Dr. Jill A. Macko
Contact InformationDr. Macko joined the faculty at ENC in Fall 2014. She came directly from completing her PhD at MIT, where her doctoral research in the lab of Prof. Vladimir Bulovic included fabrication of ultra-lightweight, flexible solar panels and device engineering of sub-100nm-thin multijunction photovoltaics. She has thus far co-authored four journal articles, one patent application, and numerous conference presentations. Her current research aims to explore the fabrication and physics of low-capital-cost solar technologies from environmentally-safe and abundant materials.
During her undergraduate and graduate studies, Dr. Macko received extensive training and classroom instruction in college-level science and engineering pedagogies, and she looks forward to applying these at ENC. She has also participated in community science outreach for all ages and has performed educational research. She lives with her husband in Arlington, MA.
- MIT Energy Fellowship
National Science Foundation Graduate Research Fellowship
MIT Lemelson Engineering Innovation Presidential Fellowship
MIT Department of Materials Science and Engineering Salapatas Fellowship
- Ph.D., Materials Science and Engineering, MIT
- S.B., Materials Science and Engineering, MIT.
- 1. J. A. Macko, R. R. Lunt, T. P. Osedach, P. R. Brown, M. C. Barr, K. K. Gleason, and V. Bulovic, “Multijunction organic photovoltaics with a broad spectral response,” Physical Chemistry Chemical Physics, vol. 14, pp. 14548-14553, Sep. 2012.
2. R. R. Lunt, T. P. Osedach, P. R. Brown, J. A. Rowehl, and V. Bulović, “Practical Roadmap and Limits to Nanostructured Photovoltaics,” Advanced Materials, vol. 23, no. 48, pp. 5712–5727, Nov. 2011.
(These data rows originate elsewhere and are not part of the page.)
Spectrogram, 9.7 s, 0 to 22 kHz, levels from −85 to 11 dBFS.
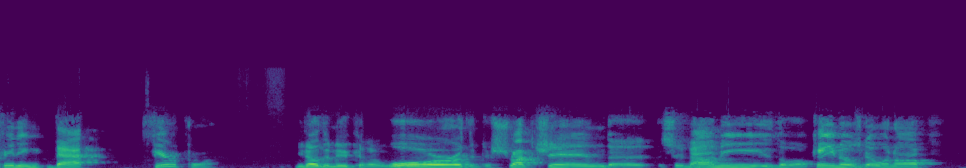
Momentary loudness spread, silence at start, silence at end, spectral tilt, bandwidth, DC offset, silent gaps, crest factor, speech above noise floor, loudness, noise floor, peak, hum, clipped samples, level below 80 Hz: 16 LU; 0 s; 0.35 s; -5.5 dB/octave; 7.2 kHz; under 0.1%; none; 18 dB; 50 dB; -20 LUFS; -70 dBFS; -2 dBFS; none; under 0.1%; -62 dBFS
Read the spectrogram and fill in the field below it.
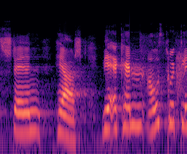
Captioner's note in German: Beifall bei der SPD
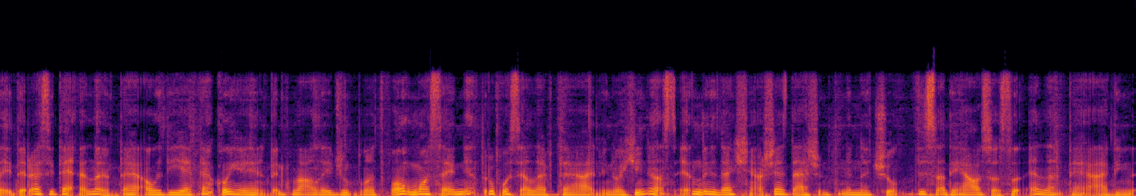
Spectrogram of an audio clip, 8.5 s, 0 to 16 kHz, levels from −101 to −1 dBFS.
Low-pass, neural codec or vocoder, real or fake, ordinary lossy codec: 9.9 kHz; autoencoder, 22.05 kHz, a latent of 192 numbers a frame, VITS, trained on many speakers; fake; Opus, 64 kbps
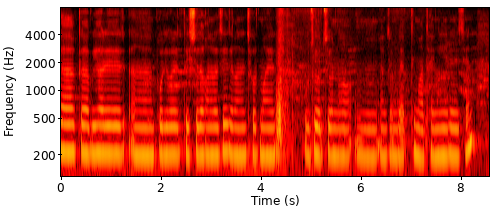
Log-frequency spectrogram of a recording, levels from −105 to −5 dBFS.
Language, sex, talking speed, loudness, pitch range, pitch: Bengali, female, 135 wpm, -49 LUFS, 195-205 Hz, 200 Hz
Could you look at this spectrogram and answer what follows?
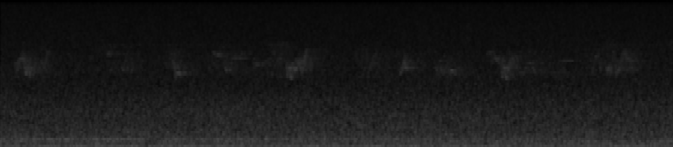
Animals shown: Red-eyed Vireo (Vireo olivaceus)
Black-throated Green Warbler (Setophaga virens)

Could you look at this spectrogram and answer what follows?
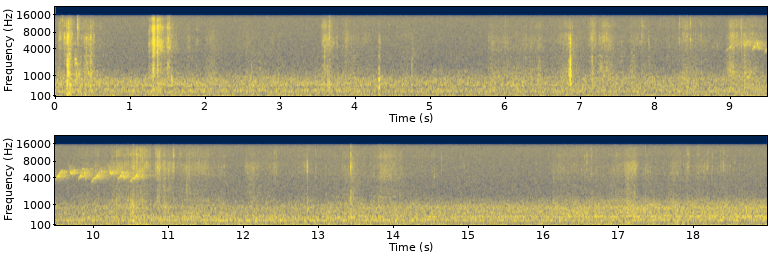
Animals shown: Common Yellowthroat (Geothlypis trichas)

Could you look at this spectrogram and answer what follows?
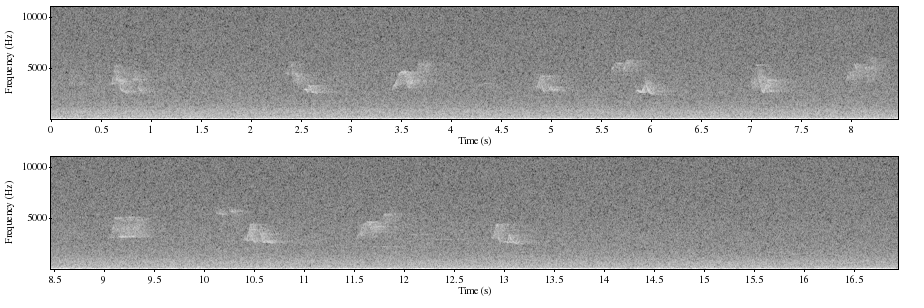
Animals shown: Red-eyed Vireo (Vireo olivaceus)

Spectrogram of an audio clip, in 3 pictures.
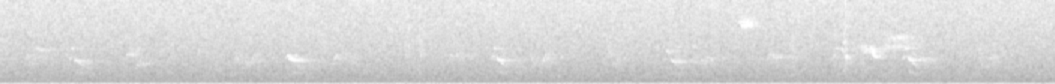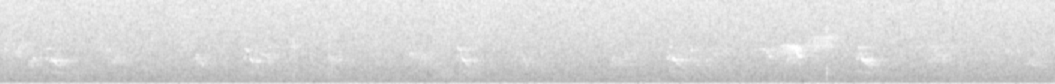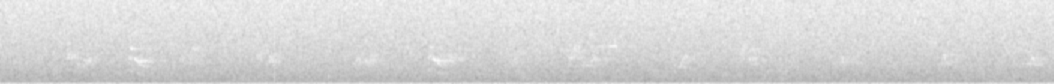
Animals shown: Black-capped Chickadee (Poecile atricapillus)
Black-throated Blue Warbler (Setophaga caerulescens)
Northern Flicker (Colaptes auratus)
Red-eyed Vireo (Vireo olivaceus)

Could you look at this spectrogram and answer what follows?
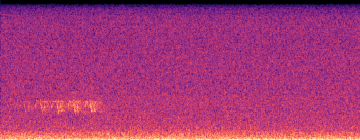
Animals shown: Ovenbird (Seiurus aurocapilla)

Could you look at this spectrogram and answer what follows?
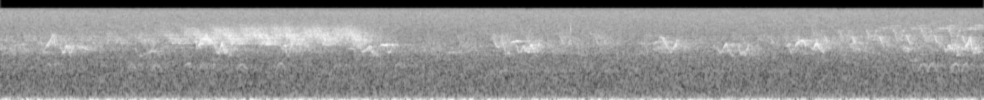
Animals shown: American Crow (Corvus brachyrhynchos)
Ovenbird (Seiurus aurocapilla)
Black-and-white Warbler (Mniotilta varia)
Red-eyed Vireo (Vireo olivaceus)

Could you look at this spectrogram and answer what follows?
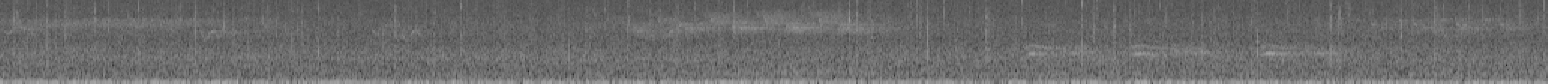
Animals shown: Ovenbird (Seiurus aurocapilla)
Pine Warbler (Setophaga pinus)
American Crow (Corvus brachyrhynchos)
Red-eyed Vireo (Vireo olivaceus)

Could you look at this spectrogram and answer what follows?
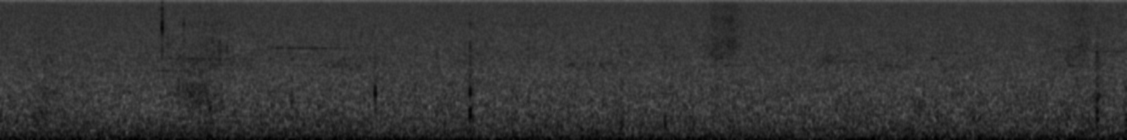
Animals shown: Black-throated Green Warbler (Setophaga virens)
Hermit Thrush (Catharus guttatus)

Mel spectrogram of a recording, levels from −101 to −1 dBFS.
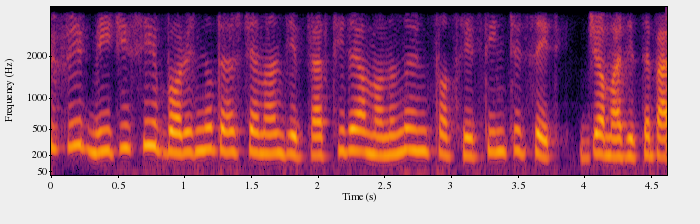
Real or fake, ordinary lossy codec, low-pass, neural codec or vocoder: fake; none; 3.6 kHz; codec, 16 kHz in and 24 kHz out, 0.6 kbps, FocalCodec, streaming, 2048 codes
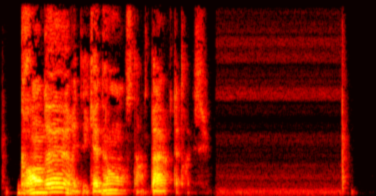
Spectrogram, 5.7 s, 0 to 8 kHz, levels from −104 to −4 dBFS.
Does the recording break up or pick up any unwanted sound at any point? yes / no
no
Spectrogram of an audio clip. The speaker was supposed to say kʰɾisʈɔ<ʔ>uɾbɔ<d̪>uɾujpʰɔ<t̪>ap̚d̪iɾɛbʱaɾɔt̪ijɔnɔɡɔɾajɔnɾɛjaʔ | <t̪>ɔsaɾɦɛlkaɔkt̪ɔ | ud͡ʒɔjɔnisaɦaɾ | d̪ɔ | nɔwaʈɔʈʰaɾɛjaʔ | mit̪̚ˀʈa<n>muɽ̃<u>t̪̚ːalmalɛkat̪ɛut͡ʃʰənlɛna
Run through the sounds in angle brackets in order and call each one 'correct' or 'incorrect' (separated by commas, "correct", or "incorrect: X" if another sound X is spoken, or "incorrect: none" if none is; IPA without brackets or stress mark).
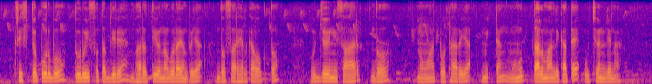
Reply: incorrect: p, incorrect: t̪, correct, incorrect: d̪, incorrect: ŋ, correct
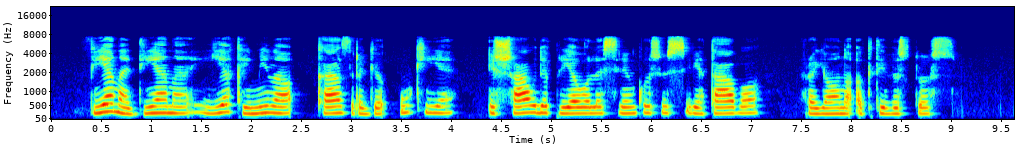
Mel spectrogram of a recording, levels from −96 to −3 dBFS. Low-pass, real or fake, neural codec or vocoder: 7.2 kHz; real; none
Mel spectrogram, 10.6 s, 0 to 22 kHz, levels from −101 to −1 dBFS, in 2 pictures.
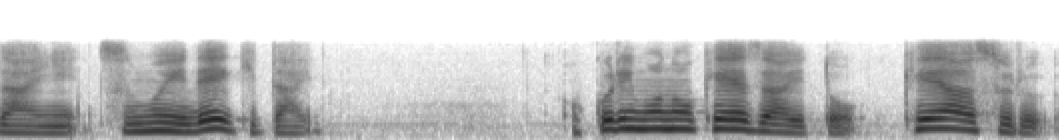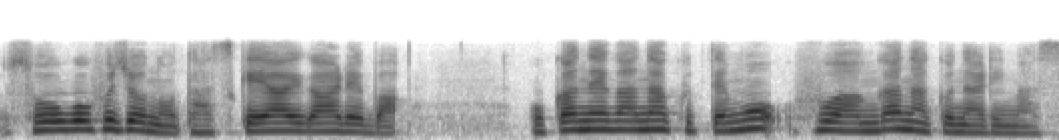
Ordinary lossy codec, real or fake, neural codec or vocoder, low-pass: Opus, 24 kbps; real; none; 7.2 kHz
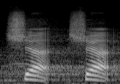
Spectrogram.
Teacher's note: tafasy itu menyebarkan angin keluar dari mulut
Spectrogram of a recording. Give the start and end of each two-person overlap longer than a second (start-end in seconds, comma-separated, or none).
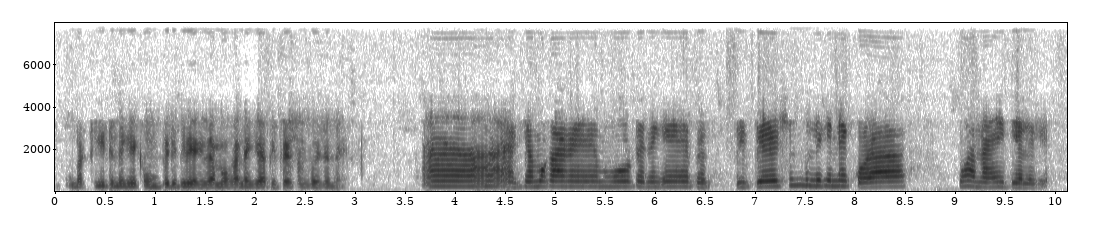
none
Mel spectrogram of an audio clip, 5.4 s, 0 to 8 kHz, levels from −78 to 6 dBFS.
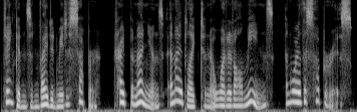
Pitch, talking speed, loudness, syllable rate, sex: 205 Hz, 245 wpm, -17 LUFS, 6.1 syllables/s, female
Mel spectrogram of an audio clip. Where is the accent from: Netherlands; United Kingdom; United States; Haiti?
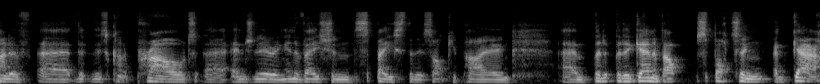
United Kingdom; Yorkshire and the Humber; I'm a Yorkshireman and I love Yorkshire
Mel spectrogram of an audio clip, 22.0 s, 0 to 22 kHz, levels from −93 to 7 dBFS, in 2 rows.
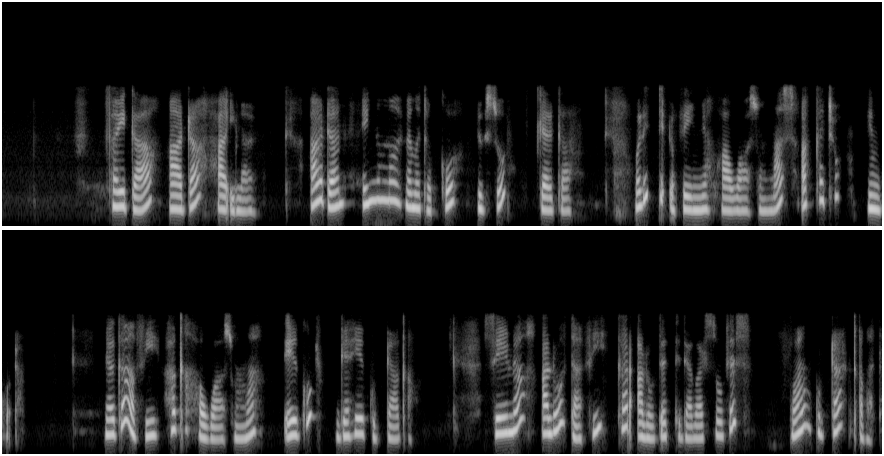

3. M.C. Barr, J. A. Rowehl, R.R. Lunt, J. Xu, A. Wang, C.M. Boyce, S.G. Im, V. Bulović, and K.K. Gleason, “Direct Monolithic Integration of Organic Photovoltaic Circuits on Unmodified Paper,” Advanced Materials, vol. 23, pp. 3500–3505, Jul. 2011.
4. H. Park, J. A. Rowehl, K. K. Kim, V. Bulovic, and J. Kong, “Doped graphene electrodes for organic solar cells,” Nanotechnology, vol. 21, p. 505204, Nov. 2010.